The enhancements to powers system is pretty interesting. Enhancements are combat drops or can be purchased with influence points that are gained in much the same way experience is in the game. This is important because your powers, and therefore ability to defeat enemies and progress in the game faster, are mostly dependent on these. They also differ from rune-like systems because they can be stacked. Power-ups can be improved with lesser power-ups that would otherwise be sold to vendors or trashed. There is a chance of failure as well which will keep players on their toes about the risks of improvement. An interesting touch!
I did not get to the more advanced and cumulative portions of the game like raids, shared missions, and other World of Warcraft sounding themes as that would have taken a larger time commitment that I was able to give to this title. Likewise, PvP is off by default but is available for players to activate. PvP inside of Heroes vs Villains zones are featured in the game dynamic.
Nonexistent soundtrack and lackluster, repetitious sounds in this game are a big minus for the experience for me. With the lack of an immersive experience, I was constantly aware of how I wasn’t enjoying myself and was bored with the environment, tasks, and controls.

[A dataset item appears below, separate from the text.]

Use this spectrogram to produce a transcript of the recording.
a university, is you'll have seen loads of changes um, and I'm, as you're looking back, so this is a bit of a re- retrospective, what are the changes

Since the game has been out for years, they have added a couple more classes of characters or epic classes of both hero and villain as rewards for leveling up a character to the level cap. Since I haven’t been a long time player of the game, I can’t relay any first hand knowledge about them, but new content is always fresh and appreciated.

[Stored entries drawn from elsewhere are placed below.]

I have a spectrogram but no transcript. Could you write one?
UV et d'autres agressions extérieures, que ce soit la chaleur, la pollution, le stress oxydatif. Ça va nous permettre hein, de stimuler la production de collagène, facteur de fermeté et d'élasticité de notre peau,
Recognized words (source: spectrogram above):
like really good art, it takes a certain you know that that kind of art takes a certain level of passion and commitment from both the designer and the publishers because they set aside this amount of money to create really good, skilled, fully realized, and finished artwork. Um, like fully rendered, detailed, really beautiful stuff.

I think I would be remiss in mentioning that the path of development seems to have split from NCsoft. Cryptic Studios, the same production house that developed City of Heroes, has Champions Online in beta and slated for a Spring release. Champions is said to be a version 2.0 of City of Heroes and is being released for PC and Xbox 360. More so, it seems to have the same features and mechanics of City of Heroes, only with deeper pockets for its production. Perhaps this is why they were acquired by Atari owner and Infogrames CEO David Gardener this December.
After years of massively budgeted online role playing games, you would think that the smaller players like NCsoft would take note of the lessons learned in interfacing that lends itself to a more intuitive and immersive experience and have the ability to adjust. There will always be fans of the comic book style that will want to create their own character and play with it and other like minded people, so there will be people who will want to play this game. Unfortunately when Champions Online hits Xbox 360 and PC, City of Heroes is going to be under serious pressure as a dated MMO. Rich in lens flair type effects reminiscent of a Voodoo video card demo and facing what appears to be the next generation version of the superheroes online franchise created by the same development team. That being said, with their decent subscriber base and user content authorship scheduled for release in the next update, there may be some lasting appeal in City of Heroes for existing players.
If you are new to RPGs, MMOGs, or games in general, this might be a fun game to pick up to play with the thousands of other active players. Because of the lack of any coherent story, sounds, other player interaction (due to the nature of the isolated preview server), I found City of Heroes to be simple and unchallenging.
What will the final verdict be? We’ll give you our final opinions in Diehard GameFAN’s full review when the game releases later this month in January!